The final modeling strategy, and the most accurate, I used was random forest models for each of the 1804 POIs by analyzing the raw_visit_counts variable. The random forest model is similar to decision tree modeling, in fact, a random forest works by analyzing the predictions of sevaral decision trees to come up with an answer. I was only able to use the raw_visit_counts variable for training the model however adding other variables to assist the model (such as median dwell time, covid rate in that area, number/type of executive orders, etc) could immensely improve the model accuracy.

*Chart: Present the temporal development of the 20 places with the greatest “increase” of foot traffic from week 40 to 44*

**View the notebook here**

*heatmap*

From the data exploration phase, I found that the peak for the number of visits are caused by Purdue’s fall semester start. The number of total visit counts has increased exponentially during the weeks leading to the starting of semester. After school started, the number of visits started to decrease at a constant pace. So, I’d advise the committee to take the most precaution during 1 to 2 weeks prior to school starting this spring semester, and gradually take less precaution as the weeks go on.

**View the notebook here**

This notebook is to predict the behavior of social crowding in Tippecanoe county. The data provided contains week 11 to week 43 of each POI (Place of Interests) visit counts. Using the provided data to predict week 44’s visit count for each POI. In order to get the prediction result, here are the steps:

- Retrieve the data from the database and visualize the data which is interesting. The data visulization is done with:

- How many data in each week
- City distribution
- Post code distribution
- Top category distribution
- How many POIs in each week

- Start with the simple statistic model to do the prediction. Explore the univariate models prediction results at first. Extract poi_id, week_number, and raw_visit_count data and put into one csv file for further use. Train the univariate models and calculate the MSE score base on week 43 data. The models selected are as follows:

- Autoregression (AR)
- Moving Average (MA)
- Autoregressive Moving-Average (ARMA)
- Autoregressive Integrated Moving Average (ARIMA)
- Seasonal Autoregressive Integrated Moving-Average (SARIMA)
- Simple Exponential Smoothing (SES)
- Holt Winter’s Exponential Smoothing (HWES)
- Holt’s exponential smoothing (HOLT)
- Use auto_arima to automatic select univariate models for each POI

- Then, try the time series model LSTM to predict.

- Univariate LSTM
- Multivariate LSTM

*visitcount*

- Linear models and ensemble model are also used to predict

- Average model
- Linear regression
- Support vector machine
- KNN
- Random forest

- Next, a CNN model is used to predict, the CNN model is consists of:

- An input layer
- An convolution layer (ReLU)
- A flattern layer
- A dense layer (ReLU)
- An output layer

- All the model predictions results are evaluated with MAE (Mean absolute error) value for week 43’s data

The final model selected is a univariate CNN model which has a MAE of 9.2.

**View the notebook here**

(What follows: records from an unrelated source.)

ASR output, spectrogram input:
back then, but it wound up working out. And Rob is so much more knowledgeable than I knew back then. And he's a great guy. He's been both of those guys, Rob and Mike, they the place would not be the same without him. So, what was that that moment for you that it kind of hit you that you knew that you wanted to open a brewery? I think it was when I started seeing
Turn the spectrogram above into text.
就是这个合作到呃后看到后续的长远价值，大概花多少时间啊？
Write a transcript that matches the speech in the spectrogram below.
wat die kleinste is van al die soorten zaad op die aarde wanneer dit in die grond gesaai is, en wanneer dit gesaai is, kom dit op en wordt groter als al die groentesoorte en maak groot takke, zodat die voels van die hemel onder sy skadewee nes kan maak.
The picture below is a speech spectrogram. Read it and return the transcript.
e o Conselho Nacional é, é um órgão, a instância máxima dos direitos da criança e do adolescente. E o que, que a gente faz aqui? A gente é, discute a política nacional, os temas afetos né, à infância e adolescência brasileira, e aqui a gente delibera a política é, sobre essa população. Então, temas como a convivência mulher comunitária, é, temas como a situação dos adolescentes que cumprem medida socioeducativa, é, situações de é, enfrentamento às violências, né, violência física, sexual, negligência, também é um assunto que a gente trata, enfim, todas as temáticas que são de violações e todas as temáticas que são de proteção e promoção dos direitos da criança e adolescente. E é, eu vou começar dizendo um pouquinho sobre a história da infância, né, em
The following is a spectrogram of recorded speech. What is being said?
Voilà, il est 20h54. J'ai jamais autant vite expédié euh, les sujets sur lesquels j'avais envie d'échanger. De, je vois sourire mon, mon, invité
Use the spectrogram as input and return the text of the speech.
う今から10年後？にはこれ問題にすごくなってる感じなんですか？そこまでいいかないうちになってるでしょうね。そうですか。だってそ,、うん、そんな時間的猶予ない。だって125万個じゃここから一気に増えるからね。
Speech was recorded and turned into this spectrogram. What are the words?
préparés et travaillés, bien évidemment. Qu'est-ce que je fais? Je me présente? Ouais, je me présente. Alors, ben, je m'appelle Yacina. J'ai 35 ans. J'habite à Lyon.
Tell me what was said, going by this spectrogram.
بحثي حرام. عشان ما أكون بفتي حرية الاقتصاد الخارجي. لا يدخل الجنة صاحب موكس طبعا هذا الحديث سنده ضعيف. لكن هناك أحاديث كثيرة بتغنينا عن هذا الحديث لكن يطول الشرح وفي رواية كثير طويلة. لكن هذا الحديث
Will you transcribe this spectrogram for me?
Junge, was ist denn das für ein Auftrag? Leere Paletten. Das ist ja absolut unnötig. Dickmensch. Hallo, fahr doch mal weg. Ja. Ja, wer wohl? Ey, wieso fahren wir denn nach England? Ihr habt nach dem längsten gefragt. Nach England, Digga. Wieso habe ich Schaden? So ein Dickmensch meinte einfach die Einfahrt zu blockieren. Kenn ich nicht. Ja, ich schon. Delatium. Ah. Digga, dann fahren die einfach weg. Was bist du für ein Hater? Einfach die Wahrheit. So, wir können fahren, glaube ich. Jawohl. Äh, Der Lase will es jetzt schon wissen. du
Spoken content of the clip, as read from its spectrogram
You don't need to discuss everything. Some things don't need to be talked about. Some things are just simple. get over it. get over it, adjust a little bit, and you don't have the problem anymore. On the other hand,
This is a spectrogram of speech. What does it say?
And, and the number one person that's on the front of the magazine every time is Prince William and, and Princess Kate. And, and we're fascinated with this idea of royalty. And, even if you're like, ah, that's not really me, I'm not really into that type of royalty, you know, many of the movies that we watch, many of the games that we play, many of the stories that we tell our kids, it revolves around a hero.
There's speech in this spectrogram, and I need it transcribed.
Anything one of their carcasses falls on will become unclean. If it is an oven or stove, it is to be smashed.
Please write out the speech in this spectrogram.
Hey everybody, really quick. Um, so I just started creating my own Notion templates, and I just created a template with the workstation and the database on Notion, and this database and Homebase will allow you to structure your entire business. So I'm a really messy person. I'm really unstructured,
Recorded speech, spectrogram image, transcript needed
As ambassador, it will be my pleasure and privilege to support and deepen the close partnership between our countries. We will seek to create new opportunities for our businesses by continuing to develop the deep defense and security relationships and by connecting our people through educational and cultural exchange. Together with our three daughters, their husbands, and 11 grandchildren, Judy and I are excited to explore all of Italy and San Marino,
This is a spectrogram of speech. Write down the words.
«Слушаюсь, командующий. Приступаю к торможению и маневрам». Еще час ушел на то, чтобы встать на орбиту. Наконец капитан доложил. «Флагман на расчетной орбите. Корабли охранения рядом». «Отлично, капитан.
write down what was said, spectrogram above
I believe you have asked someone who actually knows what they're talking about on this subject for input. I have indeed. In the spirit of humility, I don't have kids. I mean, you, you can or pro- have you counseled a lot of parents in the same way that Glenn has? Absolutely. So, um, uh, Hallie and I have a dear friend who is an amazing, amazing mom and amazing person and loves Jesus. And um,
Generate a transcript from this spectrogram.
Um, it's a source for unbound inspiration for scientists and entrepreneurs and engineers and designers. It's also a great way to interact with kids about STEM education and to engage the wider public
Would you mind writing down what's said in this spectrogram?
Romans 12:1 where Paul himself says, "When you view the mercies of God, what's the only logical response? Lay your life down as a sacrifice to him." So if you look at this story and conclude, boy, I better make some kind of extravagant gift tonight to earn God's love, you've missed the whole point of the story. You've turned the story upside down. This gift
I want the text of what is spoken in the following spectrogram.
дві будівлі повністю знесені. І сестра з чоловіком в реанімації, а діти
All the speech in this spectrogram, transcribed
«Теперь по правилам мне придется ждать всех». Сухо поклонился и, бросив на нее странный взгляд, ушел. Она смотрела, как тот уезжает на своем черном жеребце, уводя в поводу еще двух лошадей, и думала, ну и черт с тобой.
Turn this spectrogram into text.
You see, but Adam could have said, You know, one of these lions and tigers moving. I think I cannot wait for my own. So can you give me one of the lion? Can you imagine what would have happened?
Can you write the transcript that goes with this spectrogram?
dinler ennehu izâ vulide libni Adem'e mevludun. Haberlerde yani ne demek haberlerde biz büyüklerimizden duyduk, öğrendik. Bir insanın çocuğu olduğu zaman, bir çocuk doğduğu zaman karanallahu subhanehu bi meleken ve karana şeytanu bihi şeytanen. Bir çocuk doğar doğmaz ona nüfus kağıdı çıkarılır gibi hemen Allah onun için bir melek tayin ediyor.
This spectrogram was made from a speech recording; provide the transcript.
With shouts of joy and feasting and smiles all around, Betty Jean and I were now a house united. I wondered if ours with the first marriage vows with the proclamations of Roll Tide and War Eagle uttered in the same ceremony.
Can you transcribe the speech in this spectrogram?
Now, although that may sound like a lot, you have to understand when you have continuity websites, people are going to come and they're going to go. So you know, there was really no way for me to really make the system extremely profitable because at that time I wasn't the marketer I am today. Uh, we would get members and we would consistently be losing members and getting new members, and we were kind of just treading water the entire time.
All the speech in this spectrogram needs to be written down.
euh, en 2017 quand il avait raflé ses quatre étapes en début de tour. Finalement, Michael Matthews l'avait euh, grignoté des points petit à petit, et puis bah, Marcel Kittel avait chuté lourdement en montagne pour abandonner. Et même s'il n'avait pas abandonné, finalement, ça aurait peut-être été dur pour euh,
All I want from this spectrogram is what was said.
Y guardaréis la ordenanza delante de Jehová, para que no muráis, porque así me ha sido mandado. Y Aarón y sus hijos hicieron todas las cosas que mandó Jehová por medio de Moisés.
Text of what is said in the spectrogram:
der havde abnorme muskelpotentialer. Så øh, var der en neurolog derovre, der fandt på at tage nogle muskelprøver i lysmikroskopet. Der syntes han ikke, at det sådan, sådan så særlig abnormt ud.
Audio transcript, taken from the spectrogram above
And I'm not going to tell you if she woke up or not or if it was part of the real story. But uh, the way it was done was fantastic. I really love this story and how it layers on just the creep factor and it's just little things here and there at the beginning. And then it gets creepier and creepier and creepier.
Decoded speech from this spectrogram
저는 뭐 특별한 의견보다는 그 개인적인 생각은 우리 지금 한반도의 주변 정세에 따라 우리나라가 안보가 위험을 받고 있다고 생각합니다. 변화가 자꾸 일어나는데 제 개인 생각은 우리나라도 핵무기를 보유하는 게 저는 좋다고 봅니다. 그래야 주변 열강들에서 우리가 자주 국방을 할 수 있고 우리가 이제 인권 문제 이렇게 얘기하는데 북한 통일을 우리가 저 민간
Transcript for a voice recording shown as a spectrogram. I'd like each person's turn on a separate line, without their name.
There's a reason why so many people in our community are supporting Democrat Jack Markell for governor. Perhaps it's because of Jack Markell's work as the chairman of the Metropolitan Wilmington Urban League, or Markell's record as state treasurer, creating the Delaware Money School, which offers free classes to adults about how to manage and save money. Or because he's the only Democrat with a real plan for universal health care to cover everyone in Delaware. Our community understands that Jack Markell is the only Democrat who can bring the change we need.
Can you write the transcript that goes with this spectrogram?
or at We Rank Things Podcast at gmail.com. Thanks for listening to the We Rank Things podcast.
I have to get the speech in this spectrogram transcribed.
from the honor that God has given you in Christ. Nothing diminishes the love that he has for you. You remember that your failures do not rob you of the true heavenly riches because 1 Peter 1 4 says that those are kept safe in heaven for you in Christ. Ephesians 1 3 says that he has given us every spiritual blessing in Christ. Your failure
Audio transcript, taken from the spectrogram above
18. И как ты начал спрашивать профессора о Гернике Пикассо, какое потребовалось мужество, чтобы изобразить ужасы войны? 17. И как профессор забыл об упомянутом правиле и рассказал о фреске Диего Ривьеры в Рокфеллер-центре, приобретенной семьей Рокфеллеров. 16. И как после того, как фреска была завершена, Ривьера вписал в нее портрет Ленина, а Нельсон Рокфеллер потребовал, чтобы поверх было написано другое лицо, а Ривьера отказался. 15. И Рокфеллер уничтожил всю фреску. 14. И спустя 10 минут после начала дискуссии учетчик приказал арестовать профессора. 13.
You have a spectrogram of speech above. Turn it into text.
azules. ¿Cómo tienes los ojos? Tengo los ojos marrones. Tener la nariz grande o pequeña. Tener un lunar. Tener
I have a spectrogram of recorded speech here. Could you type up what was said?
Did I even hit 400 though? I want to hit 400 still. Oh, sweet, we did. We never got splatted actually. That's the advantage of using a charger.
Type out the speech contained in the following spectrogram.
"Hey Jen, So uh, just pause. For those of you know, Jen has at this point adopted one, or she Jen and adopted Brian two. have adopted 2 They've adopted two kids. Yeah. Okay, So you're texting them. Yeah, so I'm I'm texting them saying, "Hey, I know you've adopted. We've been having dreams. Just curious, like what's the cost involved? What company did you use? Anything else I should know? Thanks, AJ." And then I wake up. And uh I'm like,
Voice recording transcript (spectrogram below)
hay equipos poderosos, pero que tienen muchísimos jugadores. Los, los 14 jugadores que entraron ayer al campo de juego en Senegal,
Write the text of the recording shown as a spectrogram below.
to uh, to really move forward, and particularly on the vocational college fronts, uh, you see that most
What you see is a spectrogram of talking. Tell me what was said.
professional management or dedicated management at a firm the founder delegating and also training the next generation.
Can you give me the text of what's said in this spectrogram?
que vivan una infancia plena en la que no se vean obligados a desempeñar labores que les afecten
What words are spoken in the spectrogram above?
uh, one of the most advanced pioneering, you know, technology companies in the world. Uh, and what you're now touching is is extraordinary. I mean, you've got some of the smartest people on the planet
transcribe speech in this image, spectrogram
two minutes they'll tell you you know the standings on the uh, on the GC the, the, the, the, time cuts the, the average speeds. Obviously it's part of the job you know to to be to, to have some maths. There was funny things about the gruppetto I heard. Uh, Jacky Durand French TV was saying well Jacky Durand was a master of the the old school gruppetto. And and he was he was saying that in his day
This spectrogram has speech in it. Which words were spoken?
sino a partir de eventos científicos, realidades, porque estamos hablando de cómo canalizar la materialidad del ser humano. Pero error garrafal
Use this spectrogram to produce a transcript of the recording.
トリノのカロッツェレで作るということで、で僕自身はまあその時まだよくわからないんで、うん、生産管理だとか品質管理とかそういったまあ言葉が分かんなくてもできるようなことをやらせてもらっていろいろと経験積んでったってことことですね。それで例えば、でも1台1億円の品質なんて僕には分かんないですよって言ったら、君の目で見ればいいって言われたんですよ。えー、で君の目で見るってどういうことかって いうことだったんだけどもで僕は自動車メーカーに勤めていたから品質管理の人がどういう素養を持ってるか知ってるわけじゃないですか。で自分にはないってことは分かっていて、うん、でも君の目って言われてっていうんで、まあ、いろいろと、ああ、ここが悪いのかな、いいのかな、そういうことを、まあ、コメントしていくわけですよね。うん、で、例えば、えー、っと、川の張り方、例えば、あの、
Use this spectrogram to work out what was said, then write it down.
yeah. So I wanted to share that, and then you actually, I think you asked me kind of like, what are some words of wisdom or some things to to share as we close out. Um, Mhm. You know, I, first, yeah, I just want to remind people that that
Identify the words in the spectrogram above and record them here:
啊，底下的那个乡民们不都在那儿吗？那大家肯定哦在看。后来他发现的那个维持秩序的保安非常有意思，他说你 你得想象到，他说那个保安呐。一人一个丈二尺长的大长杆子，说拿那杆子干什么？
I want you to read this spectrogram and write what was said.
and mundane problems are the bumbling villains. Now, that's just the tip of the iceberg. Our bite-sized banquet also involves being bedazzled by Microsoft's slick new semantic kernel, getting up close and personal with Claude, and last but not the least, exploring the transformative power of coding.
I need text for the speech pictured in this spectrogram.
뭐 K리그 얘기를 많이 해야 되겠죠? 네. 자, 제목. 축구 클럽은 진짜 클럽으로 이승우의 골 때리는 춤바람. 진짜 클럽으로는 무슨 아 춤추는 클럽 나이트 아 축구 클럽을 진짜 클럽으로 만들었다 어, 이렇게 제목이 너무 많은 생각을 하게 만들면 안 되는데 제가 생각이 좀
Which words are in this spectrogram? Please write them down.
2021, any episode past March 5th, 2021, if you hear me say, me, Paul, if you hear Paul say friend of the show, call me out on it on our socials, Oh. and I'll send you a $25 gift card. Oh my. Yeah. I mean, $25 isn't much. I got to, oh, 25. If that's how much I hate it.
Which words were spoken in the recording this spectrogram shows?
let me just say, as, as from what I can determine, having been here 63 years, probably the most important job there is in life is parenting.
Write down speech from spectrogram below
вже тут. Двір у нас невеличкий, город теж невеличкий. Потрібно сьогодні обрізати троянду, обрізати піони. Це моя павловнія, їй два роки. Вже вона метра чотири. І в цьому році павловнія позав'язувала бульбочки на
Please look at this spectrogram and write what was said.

Based on the results of the analysis, it is apparent that some locations are responding well to precventive measures while some others are recording an upsurge in the number of cases. A notable instance is Purdue University Main Campus in the first plot, the weekly cases recorded at the beginning of fall 2020 peaked at about 8000 which reduced to about 3000 cases per week and can be attributed to the adherence to the Protect Purdue pledge. The curve for Purdue University also correspondinly reduced. These are classic illustrations that simple measure such as masking up, washing hands, social distancing can indeed help flatten the curve. The second charts illutrated that supermarkets are some of the places that recorded the highest increase in the number of cases; this needs to be monitored. CBGs around Mike Raisor and Bob Automative group are some of the most crowded areas where policy change efforts should be focused. In conclusion, visual cues can be obtained from the charts and maps to guage the performance of the previously used policies andplan further. The Purdue case however affirmaively shows that the simple measures are indeed effective in curbing the spread of the virus.

**View the notebook here**

Check out more about the hack here.